Continuing to choose the non-freeway routes, we drove from Chattanooga to Atlanta, taking this road and that through lovely forests and past isolated houses and small farms, noticing more stands of kudzu but nothing else of great note. Family Tradition - Yes!
In Hickory Flat, Georgia, about 25 miles north of Atlanta, we found the Family Tradition Restaurant. From the outside it looked like a steel building with a restaurant sign, but there were quite a few pickups out front, so we went in. There were three large dining rooms, sit anywhere you like, menus written up on whiteboards on the wall. You had your choice of five meats: catfish nuggets, chicken and dressing, meatloaf, fried chicken, and tunafish salad. Along with those were listed a bunch of sides: mashed potatoes, macaroni and cheese, fried okra, green beans, sweet potato casserole, steamed cabbage, black-eyed peas, cucumber salad and a few more. About six or seven waiters and waitresses were going back and forth pretty much continuously. In the middle of the room where we sat were three long banks, each consisting of three tables for six (three on a side). These were all filled up with large hungry working men. In fact, counting us there were only three women in the place. We were happy to find an empty booth. We tried the meatloaf and the fried chicken, along with cabbage and mashed and black-eyed peas and okra (all that for the two of us!) and liked everything so much we went back for Coca Cola pie and strawberry cobbler, which was steaming hot and wonderful! The Family Tradition is on Highway 140.
After lunch, we'd scarcely driven a few more miles when we spotted a strange looking stone house, surrounded by a stone and iron fence. We knew at once we'd found another personal vision and stopped to photograph it. There was a pickup truck parked in front, and the guy told us the house had been Bank wouldn't make a loan? built 27 years ago, by an owner-builder, that there wasn't a single piece of wood used to build it, and that the bank wouldn't give him a loan. "Not surprising," we replied, "bankers don't have any imagination!" The house is also on Highway 140, in Alpharetta.

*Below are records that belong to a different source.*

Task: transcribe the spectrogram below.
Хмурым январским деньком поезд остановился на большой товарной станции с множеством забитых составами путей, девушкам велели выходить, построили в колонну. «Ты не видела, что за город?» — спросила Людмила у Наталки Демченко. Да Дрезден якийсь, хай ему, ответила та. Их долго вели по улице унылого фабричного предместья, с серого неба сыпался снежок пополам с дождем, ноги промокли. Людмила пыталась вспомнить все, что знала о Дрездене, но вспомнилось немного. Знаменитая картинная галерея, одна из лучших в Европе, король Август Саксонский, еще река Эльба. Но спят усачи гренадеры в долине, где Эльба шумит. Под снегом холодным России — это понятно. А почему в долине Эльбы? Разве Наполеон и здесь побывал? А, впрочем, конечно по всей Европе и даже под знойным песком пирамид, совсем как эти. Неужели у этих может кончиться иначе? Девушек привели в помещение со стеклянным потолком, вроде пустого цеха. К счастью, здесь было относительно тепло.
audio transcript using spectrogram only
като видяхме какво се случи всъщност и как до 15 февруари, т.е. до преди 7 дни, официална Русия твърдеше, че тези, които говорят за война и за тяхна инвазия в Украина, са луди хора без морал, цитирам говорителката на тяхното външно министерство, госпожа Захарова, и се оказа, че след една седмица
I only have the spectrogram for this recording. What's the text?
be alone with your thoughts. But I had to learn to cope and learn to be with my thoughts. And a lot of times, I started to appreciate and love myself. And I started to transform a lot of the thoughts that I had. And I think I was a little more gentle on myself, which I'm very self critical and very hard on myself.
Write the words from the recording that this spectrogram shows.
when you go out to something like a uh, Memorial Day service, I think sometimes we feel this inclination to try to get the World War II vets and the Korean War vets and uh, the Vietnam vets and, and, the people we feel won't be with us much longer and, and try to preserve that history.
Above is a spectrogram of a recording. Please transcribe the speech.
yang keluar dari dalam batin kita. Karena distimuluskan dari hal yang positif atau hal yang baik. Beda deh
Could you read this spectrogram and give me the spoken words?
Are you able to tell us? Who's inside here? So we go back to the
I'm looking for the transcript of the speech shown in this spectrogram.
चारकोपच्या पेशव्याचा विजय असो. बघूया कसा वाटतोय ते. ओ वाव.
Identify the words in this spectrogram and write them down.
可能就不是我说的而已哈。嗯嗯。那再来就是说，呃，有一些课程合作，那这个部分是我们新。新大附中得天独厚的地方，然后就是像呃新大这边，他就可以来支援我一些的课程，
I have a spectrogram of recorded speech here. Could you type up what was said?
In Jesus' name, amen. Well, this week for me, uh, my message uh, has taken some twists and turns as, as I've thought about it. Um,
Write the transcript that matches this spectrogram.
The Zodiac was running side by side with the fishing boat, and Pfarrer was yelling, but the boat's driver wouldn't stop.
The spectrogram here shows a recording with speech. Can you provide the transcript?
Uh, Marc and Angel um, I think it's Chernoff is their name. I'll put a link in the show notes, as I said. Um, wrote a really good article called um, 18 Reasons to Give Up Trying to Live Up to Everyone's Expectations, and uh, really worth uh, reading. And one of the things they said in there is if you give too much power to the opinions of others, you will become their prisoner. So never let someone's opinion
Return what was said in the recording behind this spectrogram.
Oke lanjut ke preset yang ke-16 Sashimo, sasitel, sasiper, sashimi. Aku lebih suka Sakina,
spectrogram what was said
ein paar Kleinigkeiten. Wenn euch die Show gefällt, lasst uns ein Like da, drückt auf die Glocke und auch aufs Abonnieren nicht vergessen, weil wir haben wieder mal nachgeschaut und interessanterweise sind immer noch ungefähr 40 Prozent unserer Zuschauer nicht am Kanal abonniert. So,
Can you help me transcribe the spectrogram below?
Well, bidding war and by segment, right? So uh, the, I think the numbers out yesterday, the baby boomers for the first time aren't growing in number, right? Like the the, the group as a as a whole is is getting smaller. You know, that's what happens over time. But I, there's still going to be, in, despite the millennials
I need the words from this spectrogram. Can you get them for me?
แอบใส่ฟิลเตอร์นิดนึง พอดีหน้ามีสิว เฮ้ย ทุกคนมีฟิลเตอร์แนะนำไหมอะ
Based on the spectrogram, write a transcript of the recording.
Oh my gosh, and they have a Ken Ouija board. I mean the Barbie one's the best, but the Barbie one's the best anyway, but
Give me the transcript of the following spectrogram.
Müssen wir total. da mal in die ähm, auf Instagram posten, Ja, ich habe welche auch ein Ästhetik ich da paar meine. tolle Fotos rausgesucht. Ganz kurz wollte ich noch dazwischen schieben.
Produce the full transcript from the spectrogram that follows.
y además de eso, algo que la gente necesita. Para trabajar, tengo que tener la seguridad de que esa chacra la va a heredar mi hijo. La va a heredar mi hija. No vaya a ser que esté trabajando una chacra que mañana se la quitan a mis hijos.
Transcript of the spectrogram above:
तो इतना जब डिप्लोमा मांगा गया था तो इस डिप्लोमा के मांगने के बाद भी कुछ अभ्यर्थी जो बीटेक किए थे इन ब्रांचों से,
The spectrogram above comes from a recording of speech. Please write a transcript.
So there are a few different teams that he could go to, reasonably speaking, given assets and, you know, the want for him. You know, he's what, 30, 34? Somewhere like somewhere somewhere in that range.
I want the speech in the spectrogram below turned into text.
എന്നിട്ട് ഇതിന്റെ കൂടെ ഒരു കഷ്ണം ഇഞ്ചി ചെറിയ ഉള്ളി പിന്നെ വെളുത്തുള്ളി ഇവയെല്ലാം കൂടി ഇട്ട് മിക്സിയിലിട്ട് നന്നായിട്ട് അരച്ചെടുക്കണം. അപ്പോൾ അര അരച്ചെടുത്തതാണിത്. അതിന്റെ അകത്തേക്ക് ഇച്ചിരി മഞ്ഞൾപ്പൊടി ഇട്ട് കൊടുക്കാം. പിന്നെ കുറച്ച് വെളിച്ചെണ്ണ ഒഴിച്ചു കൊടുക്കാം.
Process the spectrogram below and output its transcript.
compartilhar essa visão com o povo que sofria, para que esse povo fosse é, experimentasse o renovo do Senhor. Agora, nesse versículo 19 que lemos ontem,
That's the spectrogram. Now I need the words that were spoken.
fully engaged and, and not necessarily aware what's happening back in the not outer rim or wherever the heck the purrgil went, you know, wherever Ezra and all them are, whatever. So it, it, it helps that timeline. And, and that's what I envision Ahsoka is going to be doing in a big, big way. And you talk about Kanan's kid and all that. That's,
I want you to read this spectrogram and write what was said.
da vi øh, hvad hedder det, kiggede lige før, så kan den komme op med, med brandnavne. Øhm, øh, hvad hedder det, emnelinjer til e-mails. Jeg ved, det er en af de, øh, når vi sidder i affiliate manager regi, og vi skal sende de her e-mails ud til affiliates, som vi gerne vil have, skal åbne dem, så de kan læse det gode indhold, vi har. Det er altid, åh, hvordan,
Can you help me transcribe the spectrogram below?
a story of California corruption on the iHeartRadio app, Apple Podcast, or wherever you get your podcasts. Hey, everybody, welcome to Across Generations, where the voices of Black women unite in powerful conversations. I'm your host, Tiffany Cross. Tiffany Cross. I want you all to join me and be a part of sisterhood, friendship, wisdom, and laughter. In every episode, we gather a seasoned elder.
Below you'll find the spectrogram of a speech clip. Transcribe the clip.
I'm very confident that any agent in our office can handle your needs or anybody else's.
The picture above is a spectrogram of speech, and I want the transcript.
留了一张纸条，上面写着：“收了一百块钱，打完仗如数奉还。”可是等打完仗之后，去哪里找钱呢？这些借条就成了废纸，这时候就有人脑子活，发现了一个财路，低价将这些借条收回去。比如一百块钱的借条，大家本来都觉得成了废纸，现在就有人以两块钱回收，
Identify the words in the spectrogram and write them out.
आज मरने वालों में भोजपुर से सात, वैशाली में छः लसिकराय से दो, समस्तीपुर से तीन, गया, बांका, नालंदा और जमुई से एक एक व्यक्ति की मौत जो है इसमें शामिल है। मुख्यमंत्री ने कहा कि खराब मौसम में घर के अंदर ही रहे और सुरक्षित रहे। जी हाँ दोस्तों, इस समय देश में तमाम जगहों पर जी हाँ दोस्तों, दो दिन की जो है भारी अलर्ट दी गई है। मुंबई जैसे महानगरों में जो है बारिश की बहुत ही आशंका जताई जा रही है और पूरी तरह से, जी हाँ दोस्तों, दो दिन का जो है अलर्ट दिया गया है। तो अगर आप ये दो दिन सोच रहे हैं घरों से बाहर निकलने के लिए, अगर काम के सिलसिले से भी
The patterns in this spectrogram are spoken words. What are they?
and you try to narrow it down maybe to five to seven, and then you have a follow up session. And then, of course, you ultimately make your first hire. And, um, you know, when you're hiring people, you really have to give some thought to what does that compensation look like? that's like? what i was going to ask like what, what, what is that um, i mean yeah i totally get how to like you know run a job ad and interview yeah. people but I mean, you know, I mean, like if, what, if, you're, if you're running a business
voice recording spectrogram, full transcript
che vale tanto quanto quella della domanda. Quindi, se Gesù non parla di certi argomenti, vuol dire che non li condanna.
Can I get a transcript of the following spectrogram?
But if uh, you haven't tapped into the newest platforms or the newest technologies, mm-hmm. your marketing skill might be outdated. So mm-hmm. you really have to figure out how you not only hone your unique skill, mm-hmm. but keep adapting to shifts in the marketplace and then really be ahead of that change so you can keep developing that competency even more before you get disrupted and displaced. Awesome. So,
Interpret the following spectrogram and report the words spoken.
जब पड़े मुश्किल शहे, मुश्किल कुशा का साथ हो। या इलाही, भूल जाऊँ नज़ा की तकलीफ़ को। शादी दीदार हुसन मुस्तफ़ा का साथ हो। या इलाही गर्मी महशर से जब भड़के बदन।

Some days are just food-intensive. Our friends Sam and Linda live in Decatur, just outside Atlanta, where Sam teaches at the Georgia State University graduate school. After we had a chance to play with Betty the Cat, they treated us for dinner at a pleasant cafe near their home.
The distance between Atlanta and Macon is shorter than it looks on the map, because the Atlanta suburbs stretch out for miles and miles. Strip malls, car and car parts dealers, restaurants and cafes alternate with houses of all description, from tumble-down shacks to restored plantation homes and new MacMansions set back on impeccably mown lawns. Just as we thought we'd be in urban areas all morning, we entered National Forest land, where the road was bordered by forests and warning signs alerted us to lumber trucks (not on this Saturday morning, however). The tiny towns of Between and Social Circle were quiet on this holiday weekend.
At the outskirts of Macon, the red brick campus of Wesleyan College is waiting for the first students to walk along the paths, pulling their suitcases behind them. That, and the college football games on the giant TVs in our cafe at lunch remind us that Autumn is almost here.